Although Congress has frequently updated the federal Food, Drug, and Cosmetic Act of 1938 to modernize the FDA’s powers to keep food and drugs safe, it has largely ignored the cosmetics provisions. The FDA cannot order a mandatory recall of bottles of Brazilian Blowout already in salons or private homes. To seize dangerous cosmetics, the FDA must persuade the Department of Justice to file a federal lawsuit against a company, an exercise Justice is unlikely to undertake in a non-emergency. The constraints on the FDA’s authority and competing demands on its resources and personnel present obstacles to the agency’s regulation of formaldehyde in hair products, and that’s not likely to change until Congress changes the law itself.
The Personal Care Products Safety Act, introduced by Sens. Diane Feinstein (D-Calif.) and Susan Collins (R-Maine), would strengthen and modernize federal regulation of personal care products under the 1938 law. The Feinstein-Collins bill would require companies to ensure that their formulations were safe before marketing them. It would give the FDA more tools to protect the public, including authority to order a mandatory recall. It would require the FDA to review five risky chemicals per year, starting with formaldehyde, and empower the FDA to restrict the use of any cosmetic ingredients found to be harmful.
Executives in the personal care products industry often boast that they police themselves. Obviously, they don’t. The long-running Brazilian Blowout saga presents a frightening example of how profits trump public safety. Injuries are piling up. Many stylists have quit their jobs because exposure to formaldehyde has made them too sick to work.

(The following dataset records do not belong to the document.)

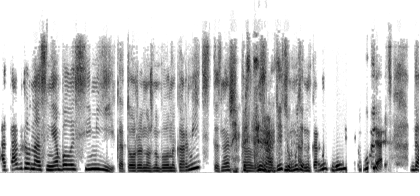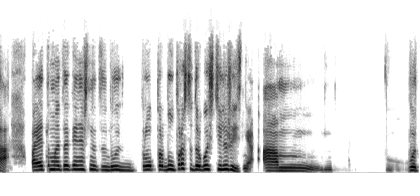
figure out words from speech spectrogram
А также у нас не было семьи, которую нужно было накормить. Ты знаешь, садить, умыть, накормить, гулять. Да, поэтому это, конечно, это был, был просто другой стиль жизни. А вот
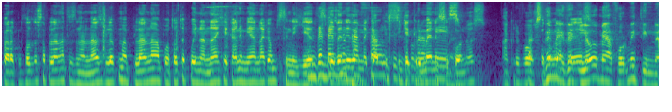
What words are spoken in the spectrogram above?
παρακολουθώντας τα πλάνα της Νανάς, βλέπουμε πλάνα από τότε που η Νανά είχε κάνει μια ανάκαμψη στην υγεία Δεν της και δεν παίζουμε είδαμε καθόλου κάποιες τις συγκεκριμένες φωτογραφίες. εικόνες. Ακριβώς. Εντάξει, δεν, είναι- δεν- λέω με αφορμή την ε,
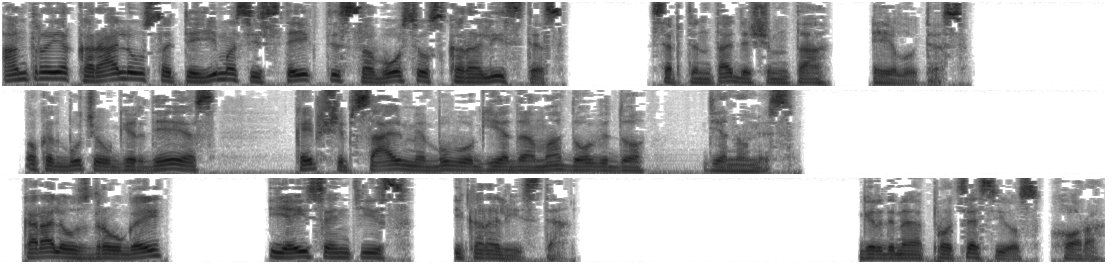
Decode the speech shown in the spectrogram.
Antrąją karaliaus ateimas įsteigti savosios karalystės, septinta dešimta eilutės. O kad būčiau girdėjęs, kaip ši psalmė buvo gėdama Davido dienomis. Karaliaus draugai įeisantys į karalystę. Girdime procesijos chorą.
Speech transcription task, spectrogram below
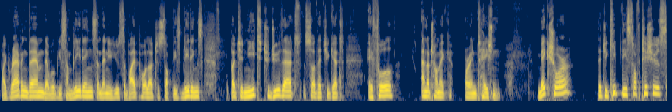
by grabbing them. There will be some bleedings and then you use the bipolar to stop these bleedings. But you need to do that so that you get a full anatomic orientation. Make sure that you keep these soft tissues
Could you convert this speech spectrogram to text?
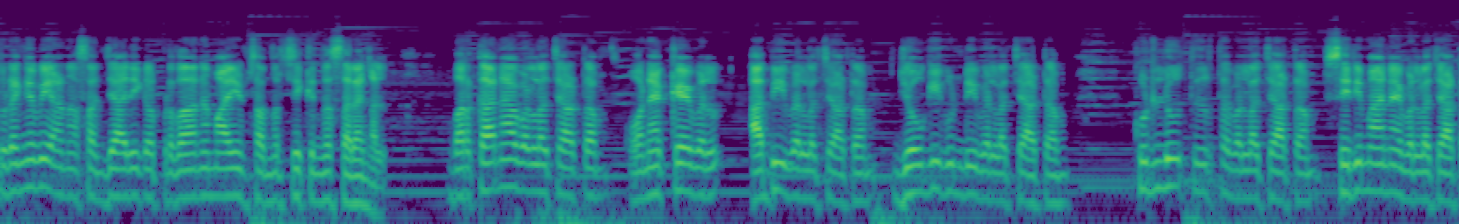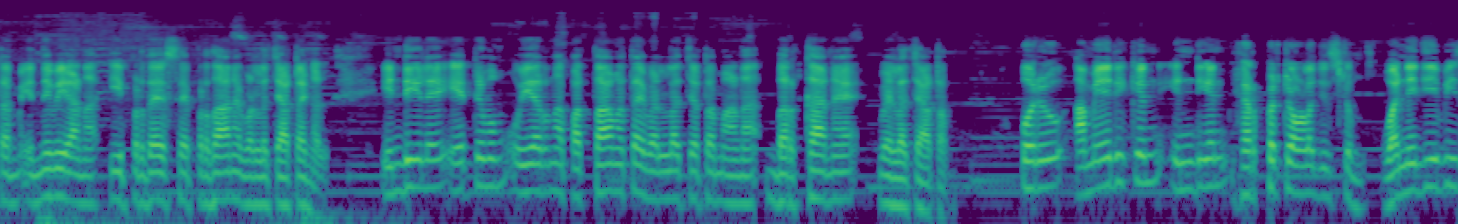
തുടങ്ങിയവയാണ് സഞ്ചാരികൾ പ്രധാനമായും സന്ദർശിക്കുന്ന സ്ഥലങ്ങൾ. ബർക്കാന വെള്ളച്ചാട്ടം ഒനക്കെ വെൾ അബി വെള്ളച്ചാട്ടം ജോഗിഗുണ്ടി വെള്ളച്ചാട്ടം കുഡ്ലു തീർത്ഥ വെള്ളച്ചാട്ടം സിരിമാന വെള്ളച്ചാട്ടം എന്നിവയാണ് ഈ പ്രദേശത്തെ പ്രധാന വെള്ളച്ചാട്ടങ്ങൾ. ഇന്ത്യയിലെ ഏറ്റവും ഉയർന്ന പത്താമത്തെ വെള്ളച്ചാട്ടമാണ് ബർക്കാന വെള്ളച്ചാട്ടം. ഒരു അമേരിക്കൻ ഇന്ത്യൻ ഹെർപ്പറ്റോളജിസ്റ്റും വന്യജീവി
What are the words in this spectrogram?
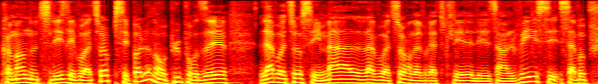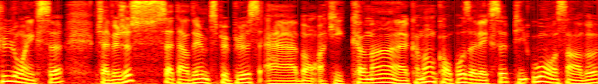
comment on utilise les voitures. Puis c'est pas là non plus pour dire la voiture c'est mal, la voiture on devrait toutes les, les enlever. Ça va plus loin que ça. Puis ça veut juste s'attarder un petit peu plus à bon, ok, comment euh, comment on compose avec ça, puis où on s'en va?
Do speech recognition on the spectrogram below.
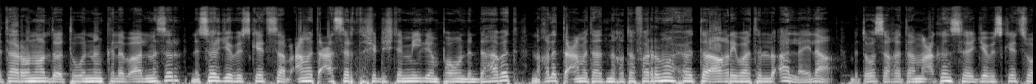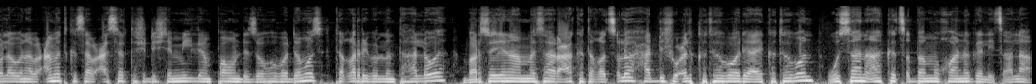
እታ ሮናልዶ እትውነን ክለብ ኣልነስር ንሰርጂዮ ቢስኬትስ ኣብ ዓመት 16 ሚልዮን ፓውንድ እንዳሃበት ንክልተ ዓመታት ንክተፈርሞ ሕቶ ኣቕሪባትሉ ኣላ ኢላ ብተወሳኺ እታ ማዕከን ሰርጂዮ ቢስኬትስ ወላ እውን ኣብ ዓመት ክሳብ 16 ሚልዮን ፓውንድ باوند زوهو دموز تقرب لنتهلوه بارسيلينا مسار عاك تغسله حدش وعلك تهبودي أي كتهبون وسان أكتس بمخانو قليت على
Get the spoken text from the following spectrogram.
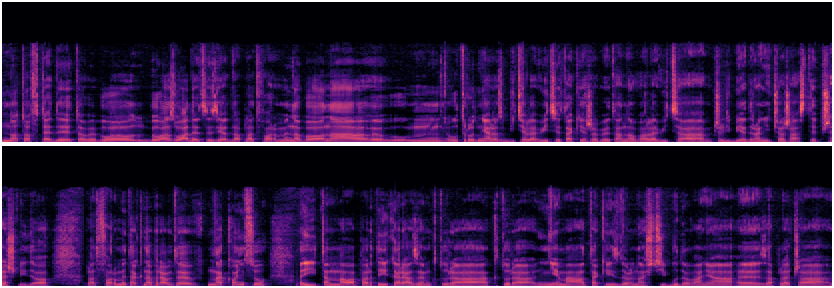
no to wtedy to by było, była zła decyzja dla Platformy, no bo ona um, utrudnia rozbicie lewicy takie, żeby ta nowa lewica, czyli Biedroń i Czarzasty przeszli do Platformy tak naprawdę na końcu. I tam mała partyjka razem, która, która nie ma takiej zdolności budowania e, zaplecza,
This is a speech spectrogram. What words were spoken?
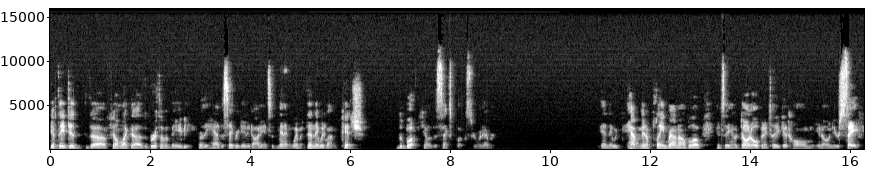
If they did the film like uh, The Birth of a Baby, where they had the segregated audience of men and women, then they would go out and pitch the book, you know, the sex books or whatever. And they would have them in a plain brown envelope and say, you know, don't open it till you get home, you know, and you're safe.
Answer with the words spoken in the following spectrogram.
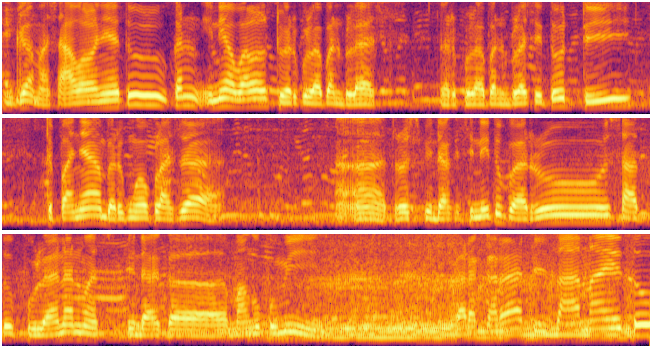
Enggak Mas, awalnya itu kan ini awal 2018. 2018 itu di depannya Barumo Plaza. Nah, terus pindah ke sini itu baru satu bulanan Mas, pindah ke Mangkubumi. Gara-gara di sana itu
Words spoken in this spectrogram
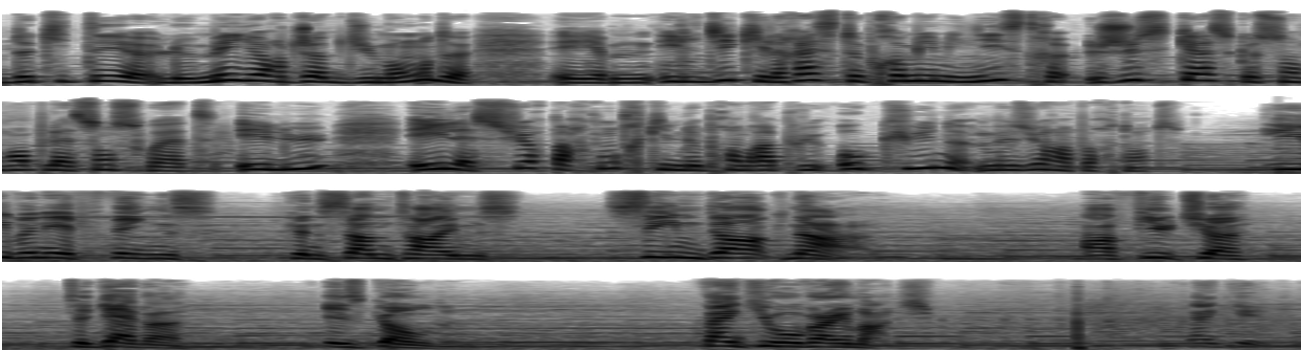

This situation needs to change. Congress should enact the Personal Care Products Safety Act to ensure that the FDA has the power to take these poisonous products off of the market once and for all.